Racism lives on among leaders
Waqar Azmi, chief diversity adviser to the Cabinet Office, said too many organisations are "snow-capped", with ethnic minorities failing to get top jobs.
He was speaking at the annual conference of the Black Leadership Initiative (BLI) in Birmingham last week.
Ethnic-minority staff remain largely excluded from management jobs, the conference heard.
"Racism is alive and kicking," he said. "Everyone you meet will show you their commitment to racial equality and show you the action they are taking, but the commitment does not match the words that people speak.
There is a nodding-head syndrome.
"People who want change find themselves banging their head against a sponge. You think you are making progress, but when you pull your head away from that sponge it falls back into its normal shape. You learn that not all nodding means they agree with everything you are saying."
Black and Asian staff make up 7.2 per cent of the working population but still have just 1.5 per cent of principals' jobs (six posts) and 3 per cent of senior management positions.
Lynne Sedgmore, chief executive of the Centre for Excellence in Leadership, which includes the BLI and was set up to improve the quality of management in colleges, said: "We need more radical and courageous leadership that is committed to action rather than just words."

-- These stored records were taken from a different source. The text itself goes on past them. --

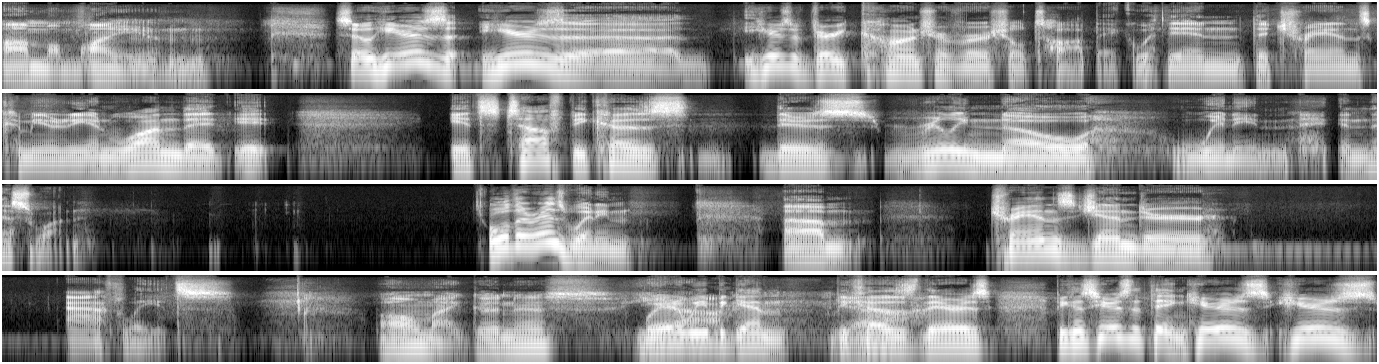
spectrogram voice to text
I'm a man. So here's here's a here's a very controversial topic within the trans community, and one that it it's tough because there's really no winning in this one. Well, there is winning. Um, transgender athletes. Oh my goodness. Where do we begin? Because Yeah. there's because here's the thing. Here's here's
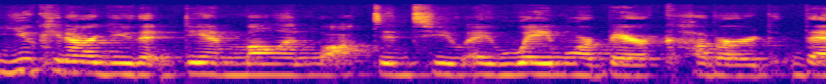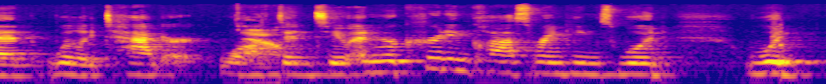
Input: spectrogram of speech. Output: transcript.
you can argue that Dan Mullen walked into a way more bare cupboard than Willie Taggart walked Yeah. into, and recruiting class rankings would would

Delegates heard that black and Asian college staff tend to be concentrated in "non-curriculum" specialist areas such as finance, from which promotion to principal is difficult, a notable exception being Daniel Khan, the Asian principal of Grimsby college.
Jane Williams, director of the Department for Education and Skills'
standards unit, told the conference that ethnic-minority staff had been given work-shadowing placements in the civil service, but she conceded that more must be done.
She said: "We must do all we can to attract the best emerging talent. We have to be more successful in attracting the ethnic talent that is there to come and make a difference in the sector."